who( 7ou go through the other members of his front bench front George "randis
to 8ric $bet9, this is hardly a team that’s been covering themselves in glory. 6oe
4ockey, sadly, &ts right in on this particular front bench.
REPORTER: The :uestion really then is, where, where to know( !here can the
Government go( 4ow can you govern $ustralia when you’re not agreeing on a
BURKE: The bulk of the "udget measures in the $ppropriations "ills,
that’s where the bulk of budgets are, that’s gone through the ;arliament. !hat’s
happening now is we’re having a focused debate because the Government is
determined to get through the measures that )abor and the ;arliament and the
$ustralian people have all said are unfair. That’s why this debate is continuing.
<or eample, measures that I referred to before, that we’ve already voted for, on
changing the means testing arrangements from -/01,111 down to -/11,111,
they’ve been approved by the parliament but the Government’s refusing
to accept them because they’re saying ‘well unless you vote for the whole lot, we

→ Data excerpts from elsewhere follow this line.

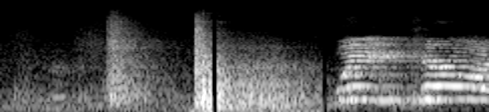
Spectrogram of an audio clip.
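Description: An interior door slammed shut about a second in, after a softer thud half a second before it.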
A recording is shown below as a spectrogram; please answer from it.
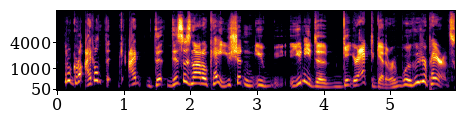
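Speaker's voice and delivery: lightly voiced scolding Karen; mock Karen. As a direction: stumble over the words as a hammed-up Karen. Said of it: "getting real Karen with her".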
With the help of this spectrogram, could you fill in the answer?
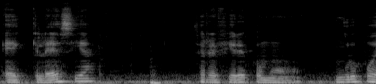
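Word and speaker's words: ἐκκλησία: La palabra iglesia es una palabra griega, que significa, que se pronuncia eclesia, se refiere como un grupo de personas sacadas fuera.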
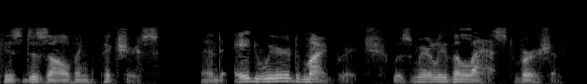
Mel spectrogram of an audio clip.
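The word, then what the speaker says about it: Eadweard Muybridge: There is one unusual obstacle to speaking about Adid Mybridge as he is usually called, namely that my subject's name cannot be pronounced. It can hardly be spelled. The best I can do aloud is Adid Mybridge.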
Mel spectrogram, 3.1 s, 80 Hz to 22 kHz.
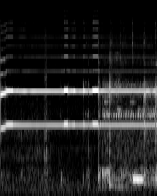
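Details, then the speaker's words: ML Riporter 7A Hungarian mono cassette recorder playing a chromium dioxide tape: steady shrill alarm tone under playback, since the chrome tape hole leaves the no-cassette sensor lever unpressed; false alarm, fixed by covering that hole. "hear the alarm at the same time the tape lays which is kind of crazy so if you want to use a chromium dioxide cassette you'll have to cover up the right portion here of the hole in order to push the sensor lever"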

won’t take the "ill’. !ell we3re not going to vote for measures that are about
cutting household income in a serious way for lower and middle income families.
!e’re not going to vote for cuts in indeation for pensioners and for carers.
These are things that we don’t support that we won’t support.
This is at the same time that the Government has given away revenue measures
on high income superannuation, has given away revenue measures that are
about dealing with ofshoring of income for multinational companies to be able to
evade ta in ta havens. These sorts of measures, they’ve said they don’t need
that revenue, but the priority they do need is to hurt lower and middle income
families and lower and middle income $ustralians. !ell, they should know by
now our position won’t shift.
REPORTER: 6ust on another sub#ect. 'o you have any concerns abut
suggestions the <oreign +inister’s phone might have been hacked while she was
overseas, or mobile at least(
BURKE: I’ve seen the reports on this and from the reports that we’ve seen,
the intelligence agencies have taken it seriously and are dealing with it. ,o at
this point I haven’t seen any reason to believe that it’s not being handled
by $ustralian authorities in the right way. +ore information may emerge later,
but when only limited information’s been released I think it’s important #ust to be
careful with language at the moment. Thank you. ENDS